Although Kenneth Burke is the preeminent rhetorician of the modern era, and his theories have been applied to issues of social change and the environment (including by legal scholars), the role of “justice” and “law” in his critical method of dramatism have received only passing treatment. This Article is therefore the first in any discipline to consider what Burke means when he defines law as the “efficient codification of custom” — as the law develops, it moves further away from material conditions by stretching concepts in ways that lead to abstract legal fictions. The legal system thereby directs attention toward dubious identifications between the government and the governed and emphasizes ways in which the needs of both are unified. This rhetorical compensation for disunity actually “mystifies” injustice in subtle ways that reinforce the social status quo to the detriment of racial minorities, indigenous people, and the poor. The Article shows this mystification by analyzing transnational and international law and global issues related to environmental justice before concluding with suggestions for further research on how dramatism can provide a theoretical basis for effective social (and legal) change.
The (De)mystification of Environmental Injustice: A Dramatistic Analysis of Law
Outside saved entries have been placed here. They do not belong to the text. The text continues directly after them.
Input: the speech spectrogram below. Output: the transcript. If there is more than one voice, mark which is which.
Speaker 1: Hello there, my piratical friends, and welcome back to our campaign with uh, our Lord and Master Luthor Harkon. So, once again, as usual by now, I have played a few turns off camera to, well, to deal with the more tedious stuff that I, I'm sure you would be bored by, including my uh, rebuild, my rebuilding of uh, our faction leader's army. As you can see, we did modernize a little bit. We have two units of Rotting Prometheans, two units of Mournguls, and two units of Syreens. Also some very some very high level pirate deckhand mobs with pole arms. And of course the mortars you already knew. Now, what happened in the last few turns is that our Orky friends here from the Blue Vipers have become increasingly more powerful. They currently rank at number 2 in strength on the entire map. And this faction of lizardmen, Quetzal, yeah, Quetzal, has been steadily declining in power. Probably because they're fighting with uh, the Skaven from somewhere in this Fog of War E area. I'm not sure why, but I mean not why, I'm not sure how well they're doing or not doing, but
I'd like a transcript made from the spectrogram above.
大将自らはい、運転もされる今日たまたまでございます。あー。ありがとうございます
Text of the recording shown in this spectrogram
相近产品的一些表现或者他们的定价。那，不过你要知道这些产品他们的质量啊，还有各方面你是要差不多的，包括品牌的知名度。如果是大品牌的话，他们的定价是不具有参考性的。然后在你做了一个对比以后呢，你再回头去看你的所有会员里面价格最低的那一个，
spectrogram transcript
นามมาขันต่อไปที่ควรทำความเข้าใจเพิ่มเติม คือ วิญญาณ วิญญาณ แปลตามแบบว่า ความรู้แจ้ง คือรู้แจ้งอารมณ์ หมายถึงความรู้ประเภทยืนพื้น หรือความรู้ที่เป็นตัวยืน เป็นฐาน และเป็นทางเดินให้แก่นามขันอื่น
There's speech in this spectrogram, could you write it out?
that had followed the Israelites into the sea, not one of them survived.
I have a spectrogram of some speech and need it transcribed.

Volume 93, No. 3, Spring 2021
Tags: environmental injustice, TLR, Vol. 93